Adam and CherAdam Gilbert, as a groomsman at my wedding in 2002. RIP, you beautiful soul.

I can hear his voice behind me as I’m washing the dishes. “If you put a glass on a tea towel to dry, you know how you get all that condensation,” he said. “That doesn’t happen when you use one of these drying mats.”

It’s like something out of a soap opera. It’s like when a character who has passed away keeps appearing to a living character and passing on important life advice. Except this is no soap opera. And the memories that keep dropping before me are mostly of pleasant chit chat instead of profound admonitions.

My husband’s family unexpectedly lost a wonderful man this weekend far before his time. He left behind two children, a step-daughter, a co-parent, his own parents and step-parents, a sister, many aunts and uncles, like a million cousins, and innumerable friends.
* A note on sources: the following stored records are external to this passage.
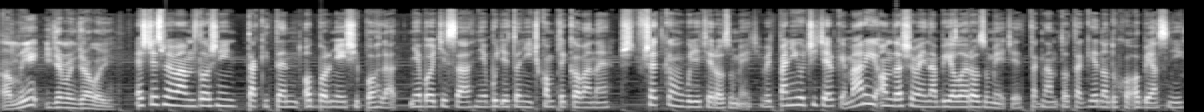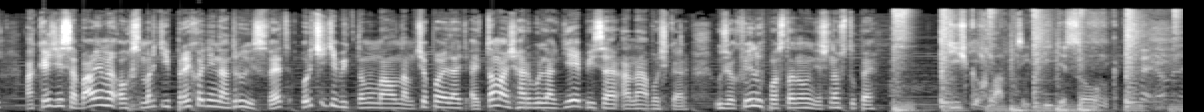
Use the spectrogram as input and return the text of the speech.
A my ideme ďalej. Ešte sme vám dlžní taký ten odbornejší pohľad. Nebojte sa, nebude to nič komplikované. Vš- Všetkému budete rozumieť. Veď pani učiteľke Marii Ondašovej na biele rozumiete, tak nám to tak jednoducho objasní. A keďže sa bavíme o smrti prechode na druhý svet, určite by k tomu mal nám čo povedať aj Tomáš Harbuľák, dejepísar a nábožkar. Už o chvíľu v poslednom dnešnom vstupe. Tiško chlapci, ide song. Keby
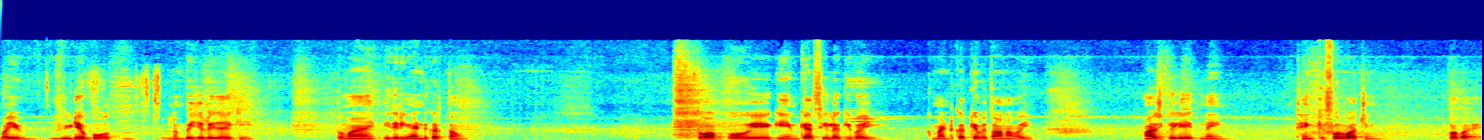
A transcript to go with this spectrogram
भाई वीडियो बहुत लंबी चली जाएगी तो मैं इधर ही एंड करता हूँ। तो आपको ये गेम कैसी लगी भाई? कमेंट करके बताना भाई। आज के लिए इतना ही। Thank you for watching bye bye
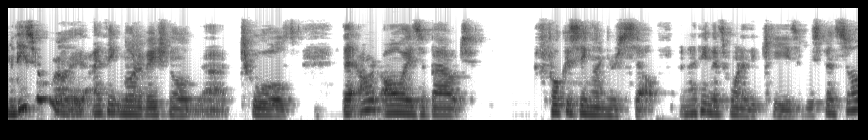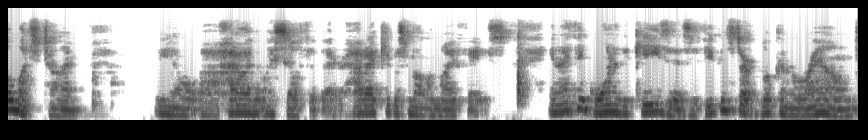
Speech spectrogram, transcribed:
And these are really, I think, motivational uh, tools that aren't always about focusing on yourself. And I think that's one of the keys. We spend so much time, you know, uh, how do I make myself feel better? How do I keep a smile on my face? And I think one of the keys is if you can start looking around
Adam radiated strength, love and joy. I never saw him without a huge grin, full of love and laughter, always happy to see you and always the first one to help out wherever he could.

Those few sentiments don’t even begin to describe how much Adam meant to so many people. And this isn’t the space for a proper eulogy anyway. But how can I write about anything else? How can I carry on with the funny little rant about feeding kids that I’d been planning to write? Or should I devise some sort of snarky numbered list designed to elicit the quick laugh, the Facebook like and the social share, but is ultimately completely forgettable? How can I do that when there’s so much to remember?

The truth is that reality hasn’t sunk in yet. I am struck again and again by the suddenness of our loss, almost as though I’m learning about it for the first time. It keeps washing over me when I least expect it: washing the dishes, brushing my teeth, on my way somewhere or during any number of mundane chores. I’m still reeling and I expect we all will be for quite some time.

And it’s not as though we really needed another reminder about how precious life is, but I guess some lessons are harder for some of us to learn. Because, for the first time, I am really feeling my own mortality. I look at my three kids and my home and the life I am still trying to build for myself and realize I need to get on top of shit, like right now. That means preparing for the worst case scenario by making sure things like life insurance and wills are up to snuff, yes.

But it also means remembering that life happens now. Plan for tomorrow, for sure, but live for today. I’ll be trying to fill my days with more love and patience and gratitude. I want to work harder, play harder, give more, love more and laugh more.

At the very least, when I wake up cranky and tired, like I did today, I’m going to try to look out the window and think, “What a beautiful day to be alive.”

But goddamned, fuckity fuck, some shit still isn’t fair.